${\displaystyle r_{c}=c_{0}t_{v}=\hbar /2c_{0}m=r_{C}/2}$.

Regarding kinetic energy and relativity the speed of light is not optimal for a long range:

${\displaystyle r_{v}=v_{v}t_{v}=v_{v}\hbar /2c_{0}^{2}m\gamma \leq {\text{max}}(\beta /\gamma )\cdot r_{C}/2}$,

but with max${\displaystyle (\beta /\gamma )={\sqrt {{\text{max}}(\beta ^{2}-\beta ^{4})}}=1/2}$ at ${\displaystyle v=c/{\sqrt {2}}=0,7071\,c}$ the expected range of action may be calculated estimated:

${\displaystyle r_{L}=r_{C}/4}$.

This gives for (${\displaystyle m_{Z}\approx m_{W}\approx 1,5\cdot 10^{-25}}$kg):

${\displaystyle r_{w}={\text{max}}({\tfrac {\beta }{\gamma }})r_{C}/2=r_{C}/4<0,7\cdot 10^{-18}}$ m.

Ra-raisch (talk) 20:09, 11 August 2017 (UTC)

## Speed of decay

The article says that "A particularly extreme example is the weak-force decay of a free neutron, which takes about 15 minutes". Does this mean literally that the decay starts at a given time and takes 15 minutes or does it mean that free neutrons last for 15 minutes (presumably on average) before decaying, and the speed of the actual decay is quicker? If it's actually a 15 minute decay process, how is that observed and what is going on to take so long? If it's not, the article would benefit from clarification of speed of decay versus time before decay. 85.211.230.100 (talk) 12:10, 8 May 2018 (UTC)

Sigh... you are inventing a bogus issue out of whole cloth. There are already sufficiently many wikilinks in the article to particle decay, radioactive decay, etc... to dispel any bogus expectations of a "speed of decay" issue. All time constants and adjectives "fast", "slow", etc... always refer only to survival probabilities in QM and particle physics. I would think that "any" discussion of such a bogus "versus" conceptual dichotomy would only muddy the waters and invite the reader to "absolutely Not think about condors flying in the sunset laying eggs in flight"! 13:44, 8 May 2018 (UTC)

## "Interaction"

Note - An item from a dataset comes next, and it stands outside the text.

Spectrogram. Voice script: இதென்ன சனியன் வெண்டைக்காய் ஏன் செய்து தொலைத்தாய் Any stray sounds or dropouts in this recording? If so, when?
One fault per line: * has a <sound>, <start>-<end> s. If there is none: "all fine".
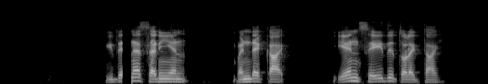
* has a dropout, 1.2-1.3 s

I'm confused - how is the weak interaction an interaction? It seems to me that there's only one particle at the start of any "weak interaction", so what's it interacting with? Like, beta-decay, you start with a neutron, which then emits a W- boson which subsequently decays. So, what's the neutron interacting with initially? What am I missing? XinaNicole (talk) 17:41, 24 June 2018 (UTC)

In relativistic quantum field theory distinctions between past and future are rendered moot by line reversal. So the neutron interacts with the proton and the W it mutates to, or, in summary, the proton, electron and antineutrino in its future. Formally, the interaction is the same as an antineutrino interacting with a neutron to produce a proton and an electron.Cuzkatzimhut (talk) 19:02, 24 June 2018 (UTC)

## Weak Charged-current Interactions

May citations on experimental results be provided?

For leptons, is there any central tendency for a neutrino to absorb a W boson at a particular phase in oscillation?

For quarks, are CKM matrix elements an aggregation of varieties of interactions taking and, consequently, the observed flavour change? For example, under beta decay, a down quark changes to an up quark and this interaction contributes to the (0,0) CKM cell value? Are elements of the CKM matrix useful in designating the probability a charged-current interaction changes a quark to a particular flavour, as described in the section on interaction types? May kinds of interactions be listed? — Preceding unsigned comment added by 65.183.152.130 (talk) 02:10, 15 March 2022 (UTC)